Pro-Russian separatists in eastern Ukraine say they plan to move forward next month with a referendum vote for greater autonomy, despite the Geneva agreement reached with Russia, the U.S. and Ukraine to end the political conflict. VOA's Brian Padden reports from the city of Donetsk in Eastern Ukraine.
Video

Video Pope Francis Hopes Dual Canonizations Will Reconcile Church

On April 27, two popes - John the XXIII and John Paul II - will be made saints in a ceremony at St. Peter’s Square. VOA religion correspondent Jerome Socolovsky says the dual canonization is part of the current pope’s program to reconcile liberals and conservatives in the Roman Catholic Church.
Video

Video In Capturing Nature's Majesty, Film Makes Case for Its Survival

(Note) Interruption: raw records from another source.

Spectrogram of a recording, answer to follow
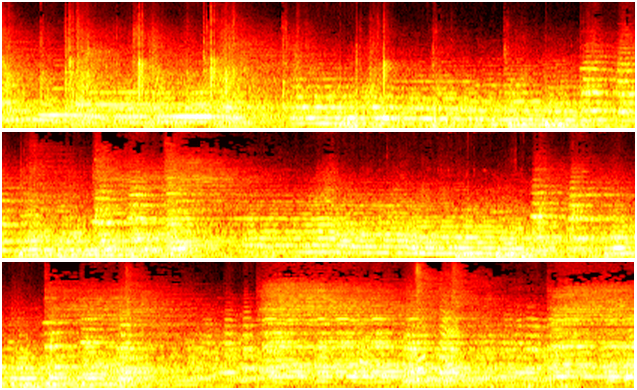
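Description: A wind band playing, led by brass, in a full passage of held chords.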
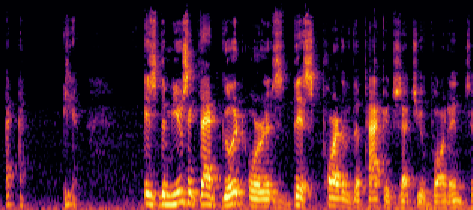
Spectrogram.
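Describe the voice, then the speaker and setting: A man speaks at a fairly slow pace with vocal fry and very wide pitch swings. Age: 60s. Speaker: video blogger. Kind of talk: casual monologue to camera. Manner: halting, repeats words.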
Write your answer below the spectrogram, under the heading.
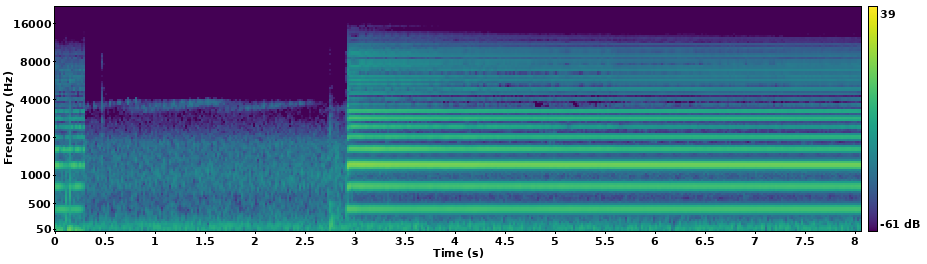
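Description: Chevy 3500 tow truck's horn blasting as its custom-built alarm is triggered: one steady note that cuts off just after the start, then comes back loud about three seconds in and holds.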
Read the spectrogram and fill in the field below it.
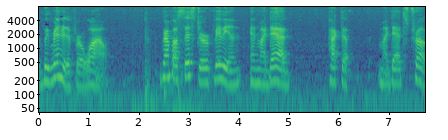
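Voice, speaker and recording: A woman with an American accent talks at a fairly slow pace with vocal fry and ordinary pitch variation. Her speech has long, frequent pauses. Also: medium pitch for a woman. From Indiana, Evansville. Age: 70s. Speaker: grandmother telling family history. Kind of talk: oral history interview.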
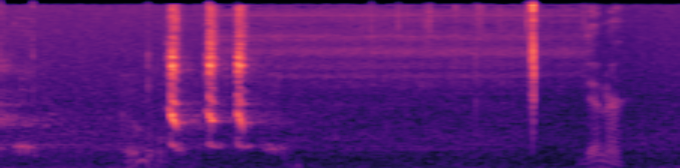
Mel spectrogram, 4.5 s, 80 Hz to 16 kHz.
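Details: Common raven at a wildlife sanctuary in Green Bay, Wisconsin, 7 November 2015: one quick run of three clipped, hoarse knocking notes, then quiet, a sharp click and a brief murmur of human voices.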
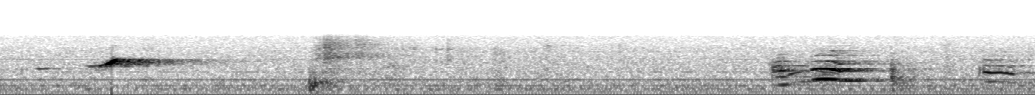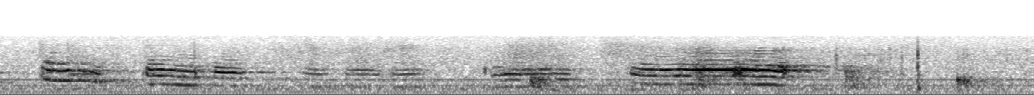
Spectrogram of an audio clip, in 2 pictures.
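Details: Pet Eclectus parrot, a one-year-old male, happily mumbling as he gets sleepy and contented; scattered soft murmured syllables and short harmonic warbles with a brief whistle near the start, indoors with a steady low hum.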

French filmmaker Luc Jacquet won worldwide acclaim for his 2005 Academy Award-winning documentary "March of the Penguins". Now Jacquet is back with a new film that takes movie-goers deep into the heart of a tropical rainforest - not only to celebrate its grandeur, but to make the case for its survival. VOA's Rosanne Skirble reports.
Video

Video Boston Marathon Bittersweet for Many Runners

Monday's running of the Boston Marathon was bittersweet for many of the 36,000 participants as they finished the run that was interrupted by a double bombing last year. Many gathered along the route paid respect to the four people killed as a result of two bombings near the finish line. VOA's Carolyn Presutti returned to Boston this year to follow two runners, forever changed because of the crimes.
Video

Video International Students Learn Film Production in World's Movie Capital

Hollywood - which is part of Los Angeles - is the movie capital of the world, and many aspiring filmmakers go there in hopes of breaking into the movie business. Mike O'Sullivan reports that regional universities are also a magnet for students who hope to become producers or directors.
Video

Video Pacific Rim Trade Deal Proves Elusive

With the U.S.-led war in Iraq ended and American military involvement in Afghanistan winding down, President Barack Obama has sought to pivot the country's foreign policy focus towards Asia. One aspect of that pivot is the negotiation of a free-trade agreement among 12 Pacific Rim nations. But as Obama leaves this week on a trip to four Asian countries he has found it very difficult to complete the trade pact. VOA's Ken Bredemeier has more from Washington.
Video

Video Autistic Adults Face Housing, Job Challenges

Many parents of children with disabilities fear for the future of their adult child. It can be difficult to find services to help adults with disabilities - physical, mental or emotional - find work or live on their own. The mother of an autistic boy set up a foundation to advocate for the estimated 1.2 million American adults with autism, a developmental disorder that causes communication difficulties and often social difficulties. VOA's Faiza Elmasry reports.
AppleAndroid